Dianne White‘s picture books are filled with beauty and heart and mesmerize their young readers. Where does Dianne get her enthusiasm for children’s literature? Join us as we get to know…
Booking Biz: What does your average day look like?
Dianne: Most days I am up early with a cup of coffee. I open the doors and windows (it’s finally cooling off in Phoenix, where I live), sit in a comfy chair in my living room, and spend a little time gathering my thoughts, prepping for the day. Then I’m off to Pilates. An hour or so later, I’m home at my desk, ready to tackle the long list of things I hope to accomplish that day. Often there are trips to the library, a critique group to attend, emails to answer, and hours spent digging into new ideas, works-in-progress, and books I can’t wait to read.
Booking Biz: When you’re not writing, what do you like to do best?

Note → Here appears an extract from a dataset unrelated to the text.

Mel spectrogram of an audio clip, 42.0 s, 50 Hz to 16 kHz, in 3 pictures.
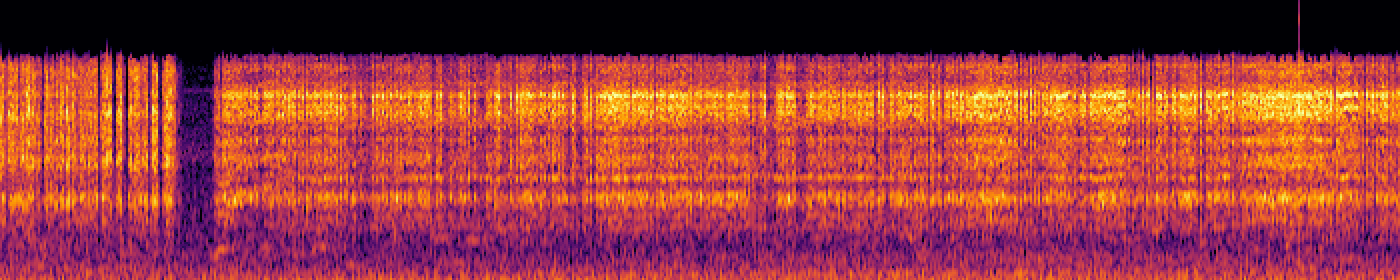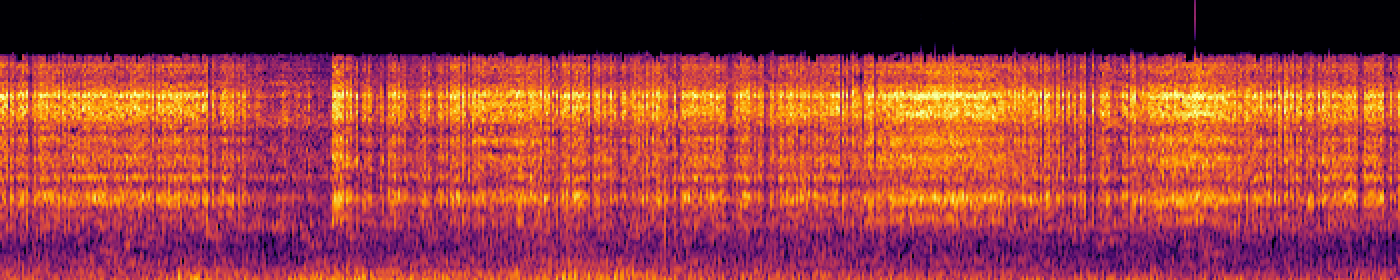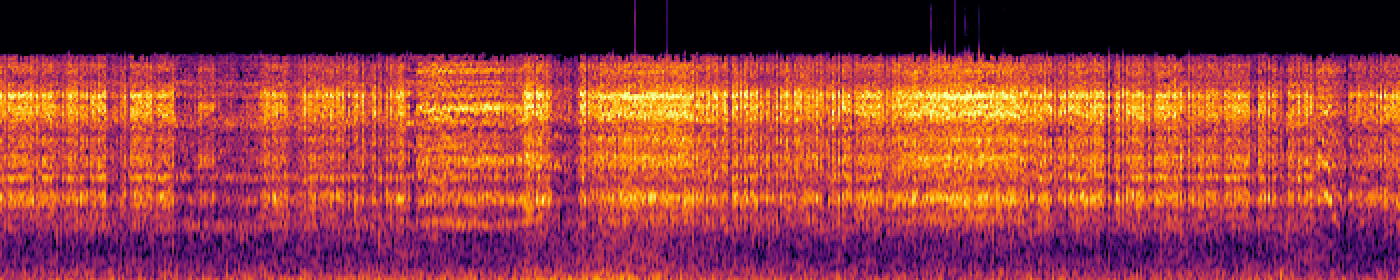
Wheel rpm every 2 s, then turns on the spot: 40, 160, 200, 200, 200, 200, 200, 200, 210, 200, 200, 200, 200, 200, 200, 200, 210, 200, 200, 200, 180.
none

Dianne: Recently I’ve begun volunteering in a first grade class twice a week. I was a teacher for 25 years, and while I completely love the freedom of my new, stay-at-home, full-time writer life, I wanted to stay connected to kids in the classroom. A few hours a week allows me to stay in touch with what’s going on in schools without the full-time commitment and long hours of a regular teaching job.
I also love to travel (Italy and Hawaii are favorites!), eat great food, play the piano, and study languages. I tend to move in and out of these hobbies to varying degrees depending on what else is going on. Last month, I helped out with an online picture book class. In the next few months I’ll be teaching a class through The Writing Barn, in Austin, Texas. It’s a new venture that I’m especially looking forward to.
Booking Biz: Where do you get the inspiration for your books?
Dianne: The title for WHO EATS ORANGE? (Beach Lane Books/Simon & Schuster), a new book coming out in 2018, came to me before I knew exactly what shape the story would take. While on a field trip several years ago, one of the kindergarteners held up his hand and asked the group of kids at the lunch table, “Who eats orange?” Ooh, I thought to myself. That is the best title! I saved that gem in a file and revisited it numerous times over the course of two years. Eventually I figured out what the book would be. Robin Page’s luminous illustrations bring the text to life.
The inspiration for another book, GOODBYE BRINGS HELLO, also coming in 2018, came to me while walking through a bookstore. I spotted a display in the kids’ section for the movie Frozen and a sign that said, “Let it Go,” referencing the popular song. Again, I thought: kids “let go” of so many things. I knew instantly that a manuscript about those small moments of saying goodbye to childhood milestones would make a great book. It took many months, however, to figure out how to put the words and stanzas together. I’m excited about this book and Daniel Wiseman’s adorable illustrations and vibrant palette.
Booking Biz: Did you always want to write books for children, or was there another career you wished for as a child?
Dianne: I definitely didn’t imagine a career as a children’s book author. It was really my experience as a classroom teacher that introduced me to a world of children’s books I hadn’t realized existed. In the classroom, I discovered the length and breadth that was possible in a picture book and, eventually, I wondered if I might write one, too. I joined the Society of Children’s Book Writers and Illustrators and began to take classes, go to conferences, and generally learn more about the field. Eventually, I got an MFA in Writing for Children and Young Adults at Vermont College and following that, sold my first picture book, BLUE on BLUE.
Booking Biz: If you ruled the world, what would it look like?
Dianne: Well, let’s see. If I could change anything, I’d start by insisting that principals, school boards, and politicians commit to some good, old-fashioned OJT, on-the-job training: regular time working and teaching in regular classrooms. I can’t imagine a better way for those whose responsibility it is to lead our schools and set the course for the education of our best resource–children–to gain the practical knowledge and the insights and skills required to lead our schools and set a solid course for the next generation.
I would also make sure that every school has a trained librarian on site and enough money to purchase all the books their hearts desire. After all, nothing is better than passionate teachers and librarians who have the freedom to focus on teaching (instead of testing), and the resources to share their love of books and learning.
Booking Biz: Now, that’s a wonderful world indeed! Thank you, Dianne!